Segment Open

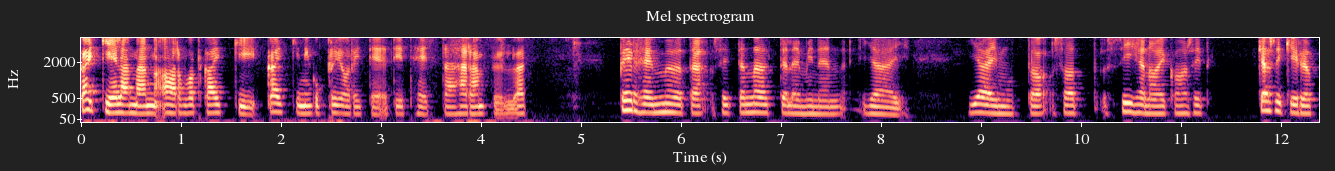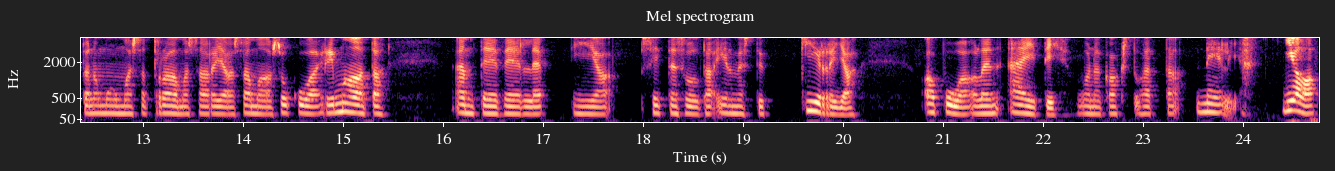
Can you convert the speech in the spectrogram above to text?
kaikki elämän arvot, kaikki, kaikki niin kuin prioriteetit heittää häränpyllyä. Perheen myötä sitten näytteleminen jäi jäi, mutta sä oot siihen aikaan sit käsikirjoittanut muun muassa draamasarjaa Samaa sukua eri maata MTVlle ja sitten sulta ilmestyi kirja Apua olen äiti vuonna 2004. Joo,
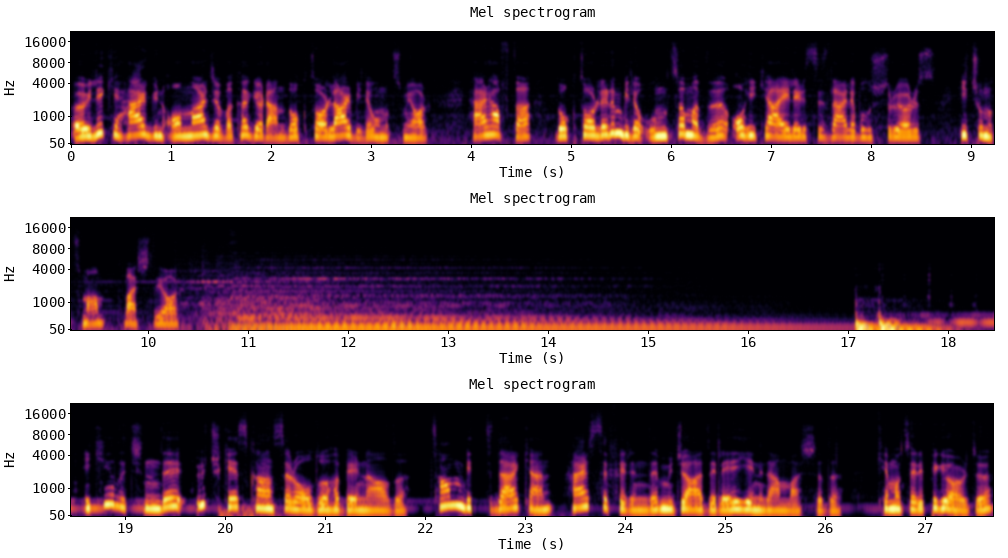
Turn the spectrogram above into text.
Öyle ki her gün onlarca vaka gören doktorlar bile unutmuyor. Her hafta doktorların bile unutamadığı o hikayeleri sizlerle buluşturuyoruz. Hiç unutmam başlıyor. İki yıl içinde üç kez kanser olduğu haberini aldı. Tam bitti derken her seferinde mücadeleye yeniden başladı. Kemoterapi gördü,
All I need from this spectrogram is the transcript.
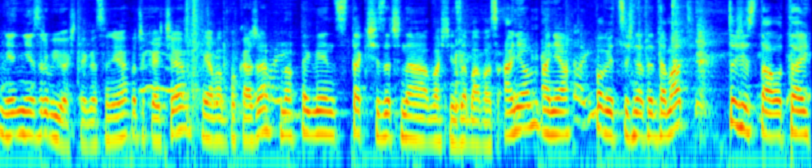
nie, nie zrobiłeś tego, co nie? Poczekajcie, ja wam pokażę. No, tak więc tak się zaczyna właśnie zabawa z Anią. Ania, powiedz coś na ten temat. Co się stało tutaj?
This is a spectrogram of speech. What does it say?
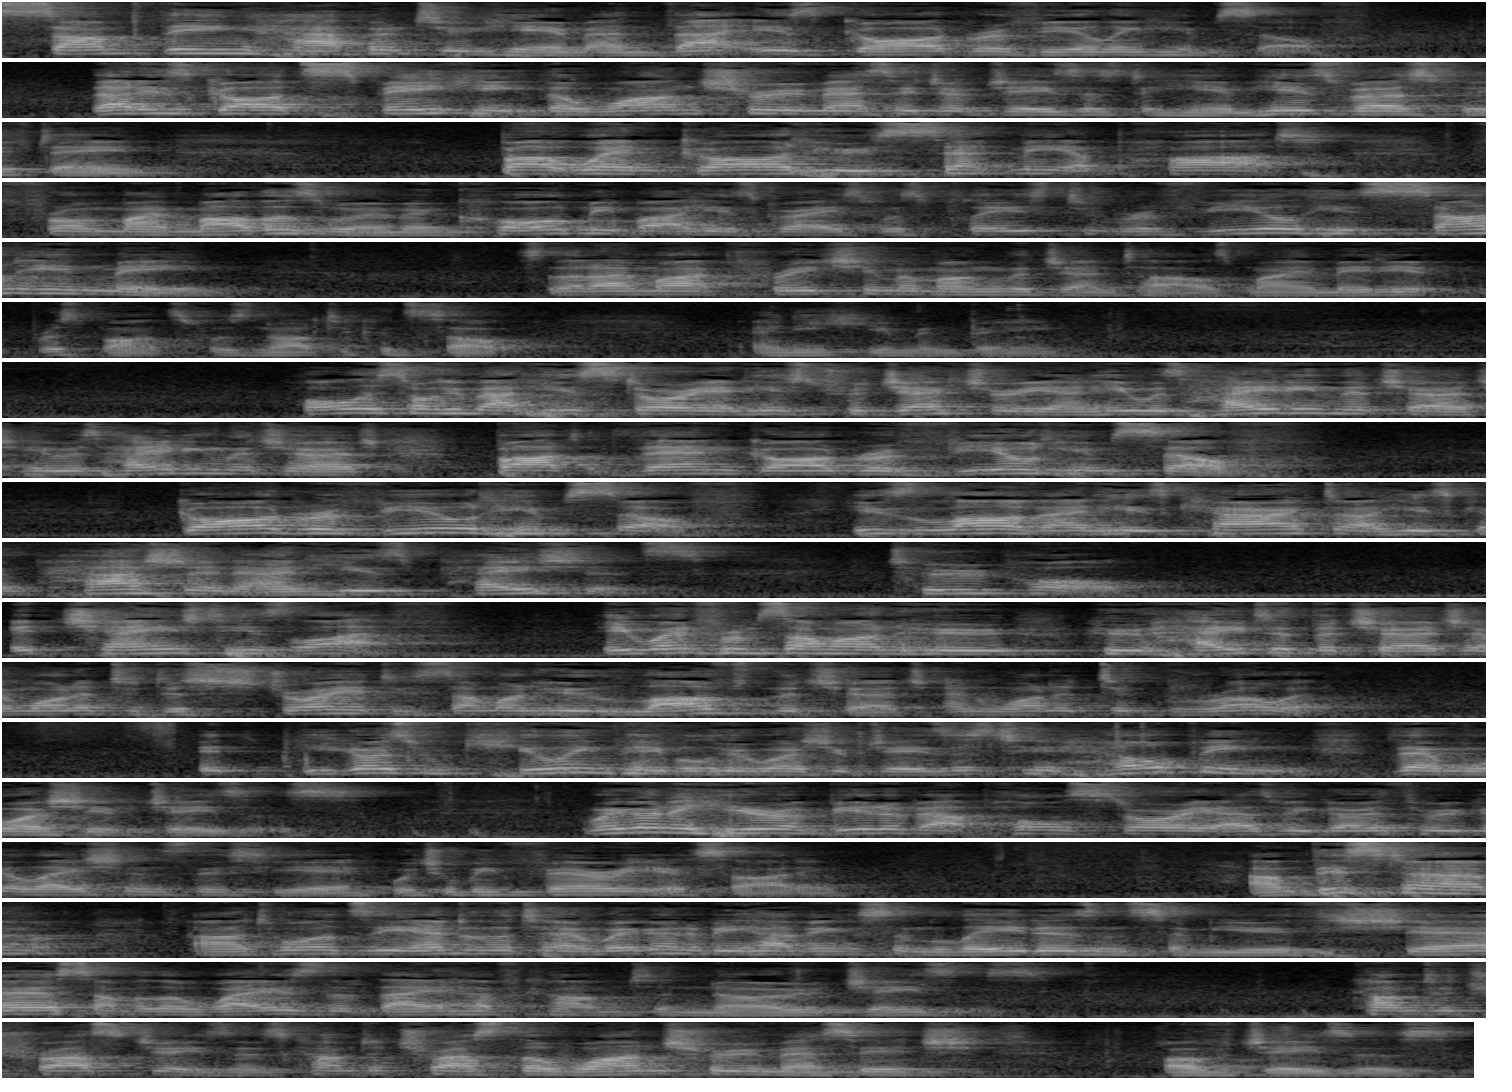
Something happened to him, and that is God revealing himself. That is God speaking the one true message of Jesus to him. Here's verse 15. But when God, who set me apart from my mother's womb and called me by his grace, was pleased to reveal his Son in me so that I might preach him among the Gentiles, my immediate response was not to consult any human being. Paul is talking about his story and his trajectory, and he was hating the church. He was hating the church, but then God revealed himself. God revealed himself, his love and his character, his compassion and his patience to Paul. It changed his life. He went from someone who, who hated the church and wanted to destroy it to someone who loved the church and wanted to grow it. it he goes from killing people who worship Jesus to helping them worship Jesus. We're going to hear a bit about Paul's story as we go through Galatians this year, which will be very exciting. Um, this term, uh, towards the end of the term, we're going to be having some leaders and some youth share some of the ways that they have come to know Jesus, come to trust Jesus, come to trust the one true message of Jesus.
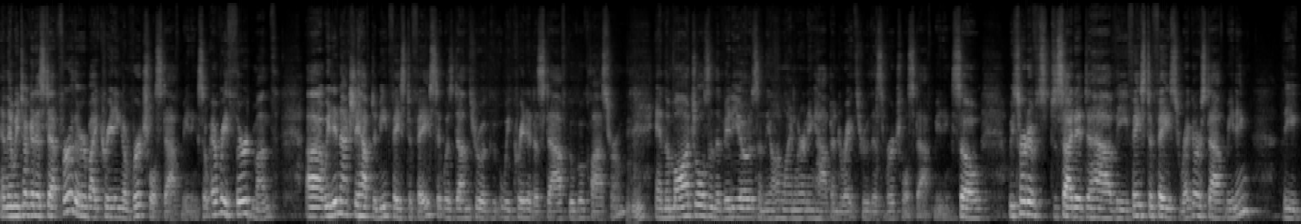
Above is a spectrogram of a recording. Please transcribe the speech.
And then we took it a step further by creating a virtual staff meeting. So every third month, uh, we didn't actually have to meet face to face. It was done through a, we created a staff Google Classroom, mm-hmm. and the modules and the videos and the online learning happened right through this virtual staff meeting. So we sort of decided to have the face to face regular staff meeting, the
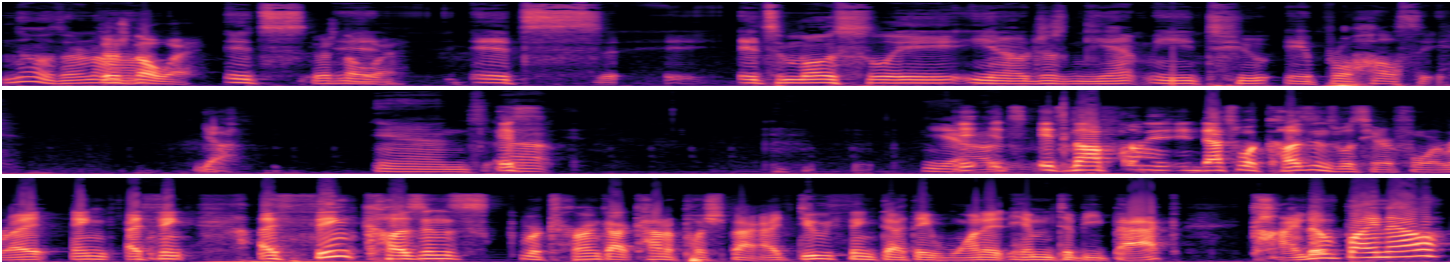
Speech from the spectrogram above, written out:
No, they're not. There's no way. It's There's no it- way. It's it's mostly you know just get me to April healthy Yeah, and it's uh, yeah it, it's it's not fun, and that's what Cousins was here for, right? And I think I think Cousins' return got kind of pushed back. I do think that they wanted him to be back, kind of by now,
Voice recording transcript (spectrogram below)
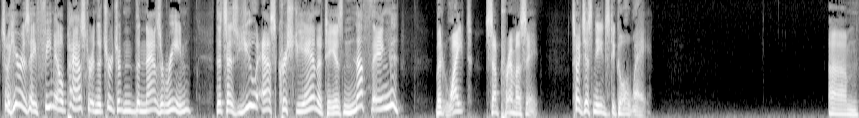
So here is a female pastor in the Church of the Nazarene that says U.S. Christianity is nothing but white supremacy. So it just needs to go away. Um,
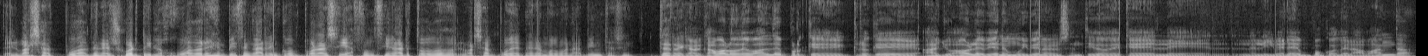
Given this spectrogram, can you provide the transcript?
el Barça pueda tener suerte y los jugadores empiecen a reincorporarse y a funcionar todo, el Barça puede tener muy buena pinta, sí. Te recalcaba lo de Valde porque creo que a Joao le viene muy bien en el sentido de que le, libere un poco de la banda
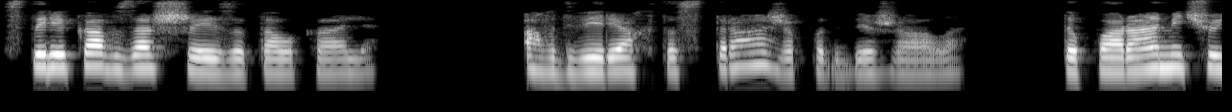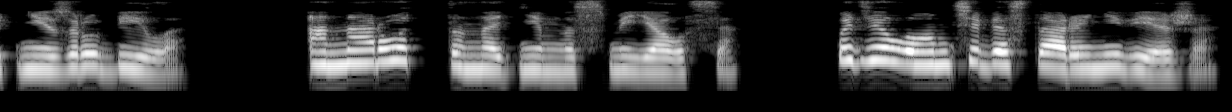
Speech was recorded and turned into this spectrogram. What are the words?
старика в зашей затолкали. А в дверях-то стража подбежала, топорами чуть не изрубила. А народ-то над ним насмеялся. По делам тебе, старый невежа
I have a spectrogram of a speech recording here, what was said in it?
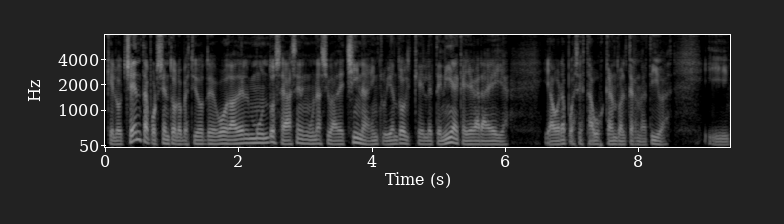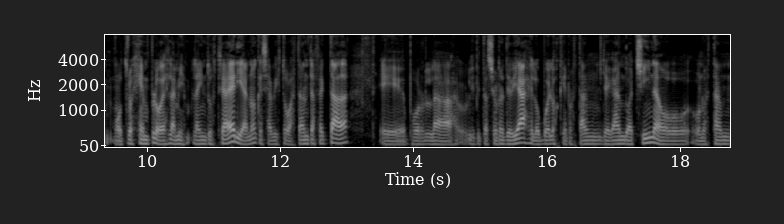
que el 80% de los vestidos de boda del mundo se hacen en una ciudad de China, incluyendo el que le tenía que llegar a ella. Y ahora pues está buscando alternativas. Y otro ejemplo es la, la industria aérea, ¿no? que se ha visto bastante afectada eh, por las limitaciones de viaje, los vuelos que no están llegando a China o, no están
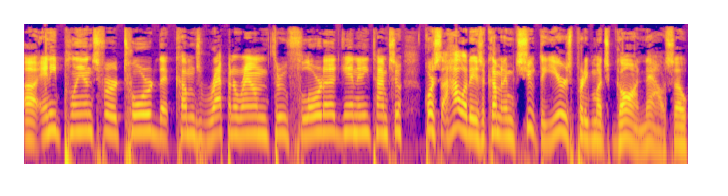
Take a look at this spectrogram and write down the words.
Uh, any plans for a tour that comes wrapping around through Florida again anytime soon? Of course, the holidays are coming. I mean, shoot, the year's pretty much gone now. So,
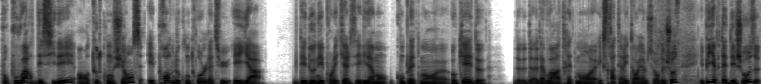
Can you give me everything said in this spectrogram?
pour pouvoir décider en toute conscience et prendre le contrôle là-dessus. Et il y a des données pour lesquelles c'est évidemment complètement euh, OK de d'avoir un traitement euh, extraterritorial, ce genre de choses. Et puis il y a peut-être des choses,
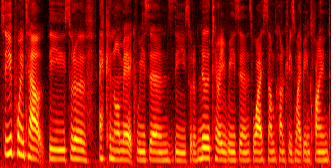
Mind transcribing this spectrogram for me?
So you point out the sort of economic reasons, the sort of military reasons why some countries might be inclined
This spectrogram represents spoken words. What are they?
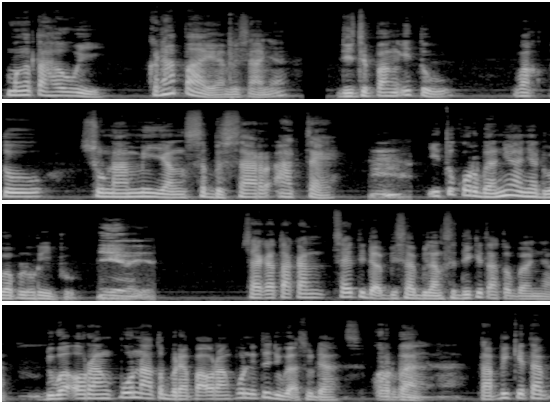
mengetahui kenapa ya misalnya di Jepang itu waktu tsunami yang sebesar Aceh Hmm. itu korbannya hanya 20.000 ribu. Iya, iya. Saya katakan saya tidak bisa bilang sedikit atau banyak. Hmm. Dua orang pun atau berapa orang pun itu juga sudah Korban. Hah. Tapi kita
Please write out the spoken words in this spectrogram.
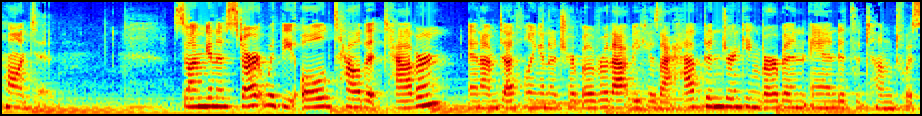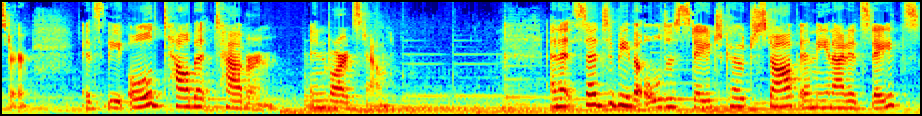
haunted. So I'm going to start with the Old Talbott Tavern, and I'm definitely going to trip over that because I have been drinking bourbon and it's a tongue twister. It's the Old Talbott Tavern in Bardstown. And it's said to be the oldest stagecoach stop in the United States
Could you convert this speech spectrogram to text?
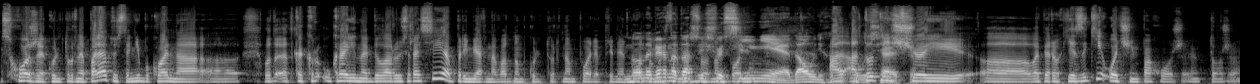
схожие культурные поля, то есть они буквально, э, вот это как Украина, Беларусь, Россия примерно в одном культурном поле, примерно. Но, наверное, даже еще поле. сильнее, да, у них а, а тут еще и, э, во-первых, языки очень похожи тоже.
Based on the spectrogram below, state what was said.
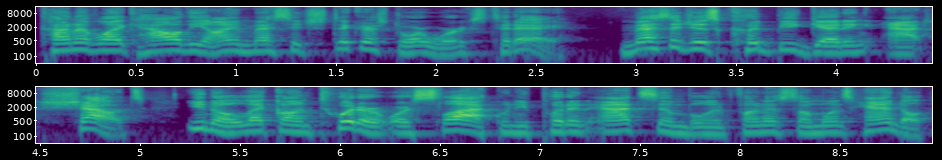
kind of like how the iMessage sticker store works today messages could be getting at shouts. You know, like on Twitter or Slack when you put an at symbol in front of someone's handle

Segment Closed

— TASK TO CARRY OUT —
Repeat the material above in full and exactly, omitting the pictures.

— EXERCISE ANSWER —
Can you convert the speech in the spectrogram above to text?
kaikki elämän arvot, kaikki, kaikki niin kuin prioriteetit heittää häränpyllyä. Perheen myötä sitten näytteleminen jäi jäi, mutta sä oot siihen aikaan sit käsikirjoittanut muun muassa draamasarjaa Samaa sukua eri maata MTVlle ja sitten sulta ilmestyi kirja Apua olen äiti vuonna 2004. Joo,
Turn the spectrogram above into text.
Öyle ki her gün onlarca vaka gören doktorlar bile unutmuyor. Her hafta doktorların bile unutamadığı o hikayeleri sizlerle buluşturuyoruz. Hiç unutmam başlıyor. İki yıl içinde üç kez kanser olduğu haberini aldı. Tam bitti derken her seferinde mücadeleye yeniden başladı. Kemoterapi gördü,
All I need from this spectrogram is the transcript.
nie, nie zrobiłeś tego, co nie? Poczekajcie, ja wam pokażę. No, tak więc tak się zaczyna właśnie zabawa z Anią. Ania, powiedz coś na ten temat. Co się stało tutaj?
This is a spectrogram of speech. What does it say?
Something happened to him, and that is God revealing himself. That is God speaking the one true message of Jesus to him. Here's verse 15. But when God, who set me apart from my mother's womb and called me by his grace, was pleased to reveal his Son in me so that I might preach him among the Gentiles, my immediate response was not to consult any human being. Paul is talking about his story and his trajectory, and he was hating the church. He was hating the church, but then God revealed himself. God revealed himself, his love and his character, his compassion and his patience to Paul. It changed his life. He went from someone who, who hated the church and wanted to destroy it to someone who loved the church and wanted to grow it. it he goes from killing people who worship Jesus to helping them worship Jesus. We're going to hear a bit about Paul's story as we go through Galatians this year, which will be very exciting. Um, this term, uh, towards the end of the term, we're going to be having some leaders and some youth share some of the ways that they have come to know Jesus, come to trust Jesus, come to trust the one true message of Jesus.
Above is a spectrogram of a recording. Please transcribe the speech.
And then we took it a step further by creating a virtual staff meeting. So every third month, uh, we didn't actually have to meet face to face. It was done through a, we created a staff Google Classroom, mm-hmm. and the modules and the videos and the online learning happened right through this virtual staff meeting. So we sort of decided to have the face to face regular staff meeting, the
Speech from the spectrogram above, written out:
No, they're not. There's no way. It's There's no it- way. It's it's mostly you know just get me to April healthy Yeah, and it's uh, yeah it, it's it's not fun, and that's what Cousins was here for, right? And I think I think Cousins' return got kind of pushed back. I do think that they wanted him to be back, kind of by now,
Voice recording transcript (spectrogram below)
So here is a female pastor in the Church of the Nazarene that says U.S. Christianity is nothing but white supremacy. So it just needs to go away. Um,
Given this spectrogram, can you provide the transcript?
el Barça pueda tener suerte y los jugadores empiecen a reincorporarse y a funcionar todo, el Barça puede tener muy buena pinta, sí. Te recalcaba lo de Valde porque creo que a Joao le viene muy bien en el sentido de que le, libere un poco de la banda
Speech was recorded and turned into this spectrogram. What are the words?
старика в зашей затолкали. А в дверях-то стража подбежала, топорами чуть не изрубила. А народ-то над ним насмеялся. По делам тебе, старый невежа
I have a spectrogram of a speech recording here, what was said in it?
que el 80% de los vestidos de boda del mundo se hacen en una ciudad de China, incluyendo el que le tenía que llegar a ella. Y ahora pues está buscando alternativas. Y otro ejemplo es la, la industria aérea, ¿no? que se ha visto bastante afectada eh, por las limitaciones de viaje, los vuelos que no están llegando a China o, no están
Take a look at this spectrogram and write down the words.
Uh, any plans for a tour that comes wrapping around through Florida again anytime soon? Of course, the holidays are coming. I mean, shoot, the year's pretty much gone now. So,
Can you give me everything said in this spectrogram?
pour pouvoir décider en toute conscience et prendre le contrôle là-dessus. Et il y a des données pour lesquelles c'est évidemment complètement euh, OK de d'avoir un traitement euh, extraterritorial, ce genre de choses. Et puis il y a peut-être des choses,
Mind transcribing this spectrogram for me?
So you point out the sort of economic reasons, the sort of military reasons why some countries might be inclined
This spectrogram represents spoken words. What are they?
mengetahui kenapa ya misalnya di Jepang itu waktu tsunami yang sebesar Aceh Hmm. itu korbannya hanya 20.000 ribu. Iya, iya. Saya katakan saya tidak bisa bilang sedikit atau banyak. Hmm. Dua orang pun atau berapa orang pun itu juga sudah Korban. Hah. Tapi kita
Please write out the spoken words in this spectrogram.
haunted. So I'm going to start with the Old Talbott Tavern, and I'm definitely going to trip over that because I have been drinking bourbon and it's a tongue twister. It's the Old Talbott Tavern in Bardstown. And it's said to be the oldest stagecoach stop in the United States
Could you convert this speech spectrogram to text?
схожие культурные поля, то есть они буквально, э, вот это как Украина, Беларусь, Россия примерно в одном культурном поле, примерно. Но, наверное, даже еще поле. сильнее, да, у них а, а тут еще и, э, во-первых, языки очень похожи тоже.
Based on the spectrogram below, state what was said.
kind of like how the iMessage sticker store works today messages could be getting at shouts. You know, like on Twitter or Slack when you put an at symbol in front of someone's handle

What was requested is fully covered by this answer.